Noriko Shinohara could have done anything when she arrived in New York City as a 19-year-old art student. She chose to devote her life to avant-garde artist Ushio Shinohara, 22 years her senior and famous for his “boxing” paintings. Their 40-year marriage, plagued by alcoholism, an unstable lifestyle, and the sacrifices required to create their art, is chronicled in the Oscar-nominated documentary Cutie and the Boxer.
It might have been a typical indie doc about a pair of oddball artists except that this story is told mainly from Noriko’s point of view. An artist in her own right, she struggles with life in the shadow of her famous husband. “When I was young I was obsessed by my ideals and art was my first priority,” Noriko explains in the film. “Art was Ushio’s priority too. When it came to that, we completely agreed.”

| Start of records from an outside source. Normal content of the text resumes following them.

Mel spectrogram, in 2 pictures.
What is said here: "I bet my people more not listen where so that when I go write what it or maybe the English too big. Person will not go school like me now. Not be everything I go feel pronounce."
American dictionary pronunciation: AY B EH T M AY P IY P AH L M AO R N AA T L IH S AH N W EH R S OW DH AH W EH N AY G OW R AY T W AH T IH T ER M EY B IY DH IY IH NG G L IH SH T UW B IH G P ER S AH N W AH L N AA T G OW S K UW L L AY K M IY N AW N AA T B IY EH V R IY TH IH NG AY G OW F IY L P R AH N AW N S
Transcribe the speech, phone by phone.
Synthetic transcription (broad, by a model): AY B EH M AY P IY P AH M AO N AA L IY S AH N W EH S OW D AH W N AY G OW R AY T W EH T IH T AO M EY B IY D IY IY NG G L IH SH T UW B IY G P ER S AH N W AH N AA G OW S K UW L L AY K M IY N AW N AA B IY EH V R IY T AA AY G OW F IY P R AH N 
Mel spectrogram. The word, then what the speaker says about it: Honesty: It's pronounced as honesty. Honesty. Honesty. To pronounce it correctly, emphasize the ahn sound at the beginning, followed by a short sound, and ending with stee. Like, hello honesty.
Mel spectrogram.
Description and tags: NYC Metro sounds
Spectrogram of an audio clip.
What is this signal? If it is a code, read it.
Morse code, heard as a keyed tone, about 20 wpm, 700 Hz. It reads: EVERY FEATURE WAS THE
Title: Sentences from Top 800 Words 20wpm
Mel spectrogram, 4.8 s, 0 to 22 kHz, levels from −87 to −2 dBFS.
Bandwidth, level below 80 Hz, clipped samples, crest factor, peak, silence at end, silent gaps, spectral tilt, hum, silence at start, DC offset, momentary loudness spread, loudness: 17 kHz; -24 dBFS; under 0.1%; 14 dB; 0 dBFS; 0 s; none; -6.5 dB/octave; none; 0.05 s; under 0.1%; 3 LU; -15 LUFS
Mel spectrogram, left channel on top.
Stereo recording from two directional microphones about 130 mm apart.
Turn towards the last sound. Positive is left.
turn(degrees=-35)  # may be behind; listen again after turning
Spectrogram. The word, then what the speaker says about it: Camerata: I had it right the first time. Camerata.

In her series of drawings “Cutie and Bullie” Noriko fictionalizes her relationship with Ushio. Her drawings, which come to life through animation, serve as the film’s inventive narrative device. They add depth and emotion to the couple’s story, despite the occasional tragic circumstances that are depicted. What translates is a sense of love in the fullest.

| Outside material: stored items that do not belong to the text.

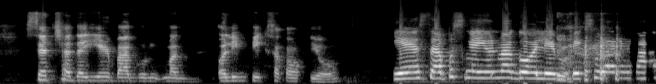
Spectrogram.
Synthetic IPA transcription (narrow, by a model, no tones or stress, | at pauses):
sɛt̪̚t͡ʃɐd̪ɐjiɹbaːɡomɐɡ̚ | ʔolimpɪksɐt̪oːkjo | jɛst̪aposŋɐjonmɐɡoʔolɪmpɪkswɐlaːnɐŋba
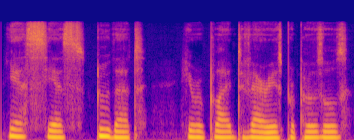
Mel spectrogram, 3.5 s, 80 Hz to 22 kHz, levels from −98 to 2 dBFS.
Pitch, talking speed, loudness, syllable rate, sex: 165 Hz, 150 wpm, -16 LUFS, 4.4 syllables/s, female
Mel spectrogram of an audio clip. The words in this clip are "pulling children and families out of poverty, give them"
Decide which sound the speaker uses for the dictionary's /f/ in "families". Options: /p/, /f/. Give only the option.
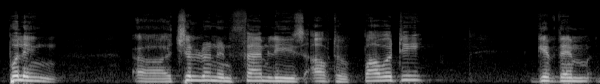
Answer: /f/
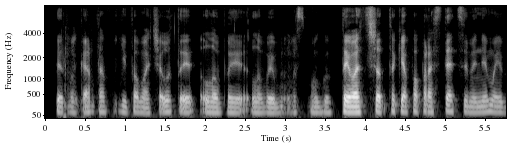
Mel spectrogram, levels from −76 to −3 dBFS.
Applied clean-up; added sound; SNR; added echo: neural mask model DeepFilterNet 3.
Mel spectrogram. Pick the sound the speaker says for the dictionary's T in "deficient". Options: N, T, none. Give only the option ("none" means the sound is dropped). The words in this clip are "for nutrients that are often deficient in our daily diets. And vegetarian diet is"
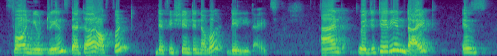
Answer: T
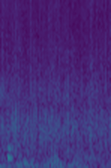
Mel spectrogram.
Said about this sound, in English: Actually, I planned on talking about something else, but woke up to the sound of rain outside and thought, let's just lean into that.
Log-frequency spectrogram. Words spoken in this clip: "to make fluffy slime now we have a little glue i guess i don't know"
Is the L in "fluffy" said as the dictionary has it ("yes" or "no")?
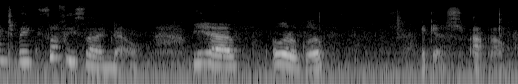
no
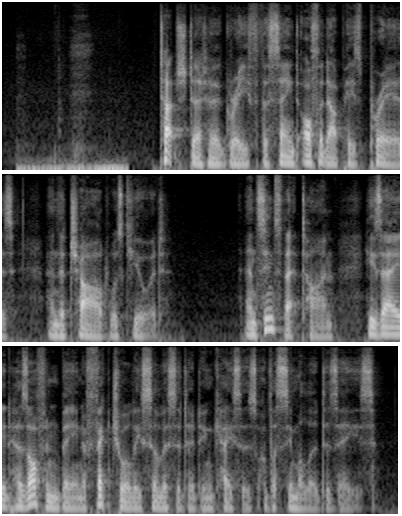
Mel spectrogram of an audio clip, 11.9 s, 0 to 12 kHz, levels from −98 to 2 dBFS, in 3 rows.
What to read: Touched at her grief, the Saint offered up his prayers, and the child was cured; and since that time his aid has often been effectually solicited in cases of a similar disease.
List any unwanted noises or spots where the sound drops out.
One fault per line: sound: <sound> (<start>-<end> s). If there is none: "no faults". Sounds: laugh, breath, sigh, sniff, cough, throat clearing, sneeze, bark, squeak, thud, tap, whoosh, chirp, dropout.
sound: breath (0.1-1.3 s)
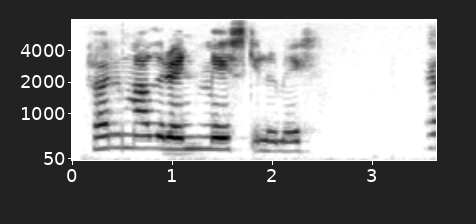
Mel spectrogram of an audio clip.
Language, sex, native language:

“I’d never known anyone in my life who was so open-hearted,” Noriko says about Ushio in the documentary. “I began to love him. I was so filled with inspiration. I was never worried about the future.” Filmmaker Zachary Heinzerling says he was “impressed by the authenticity and environment” of the Shinoharas.
Heinzerling—who won the Best Directing Award at the 2013 Sundance Film Festival—was first attracted to their story after he met Ushio and Noriko in 2009. To Heinzerling, the Shinoharas are the last of a dying breed. At one point, Ushio says he wants an exhibition of his to be like a dinosaur’s roar, able to capture the viewer’s attention in an instant. The allusion to a dinosaur seems an apt description of the Shinoharas: nearly extinct but strong enough for one last roar.
Heinzerling has managed to capture the beauty of the Shinoharas’ relationship; even their conflicts create beauty. “It was a universal story that anyone could relate to,” Heinzerling says.
The appeal of the film has been broad. Recalling the film’s reception when it premiered at Sundance in 2013, Ushio Shinohara says, “It was a happy experience for me. I’d go out around town, go to a restaurant or a bar and have people talk to me [about the film] and that’s a really wonderful thing.”
“But one time recently, this one guy told me, ‘You must be rich and famous,’ and that was quite a surprise for me,” Ushio says. Even with all the critical acclaim for his art, he and Noriko live a life of near poverty.
“This is a very unusual lifestyle that most people won’t take,” Heinzerling says. “I think that some would call it brave, silly, or unconventional—one that’s not worth all the sacrifice.” Heinzerling believes that Ushio and Noriko’s struggles fuel their creative fervor.
In the film, Ushio says, “Art is a demon, a demon that drags you along. It’s not something you can stop, even if you should. Maybe you go insane. Your wife leaves, your kids run away. You throw yourself away to be an artist.”
“As an artist, I never finish,” Noriko says, echoing her husband. “Perfect never exists.” Instead of being discouraged by this thought, it encourages Noriko to continue drawing and painting and looking for new ideas.
There is a scene early on in the film in which Noriko and Ushio discuss the movies of Steven Spielberg. Ushio says his favorite is Jaws because it was Spielberg’s first film and first films are the best by any director. Jaws was full of “energy and idealism.” Noriko says the same dictum can be applied to artists, raising the question: If an artist’s best work is their first work, why carry on? Ushio responds, “Right now I’m an 82 year-old Jaws but I can still bite you!”
Cutie and the Boxer celebrates its BLU-RAY and DVD release on Tuesday, February 4. The film is also available for streaming online via Netflix.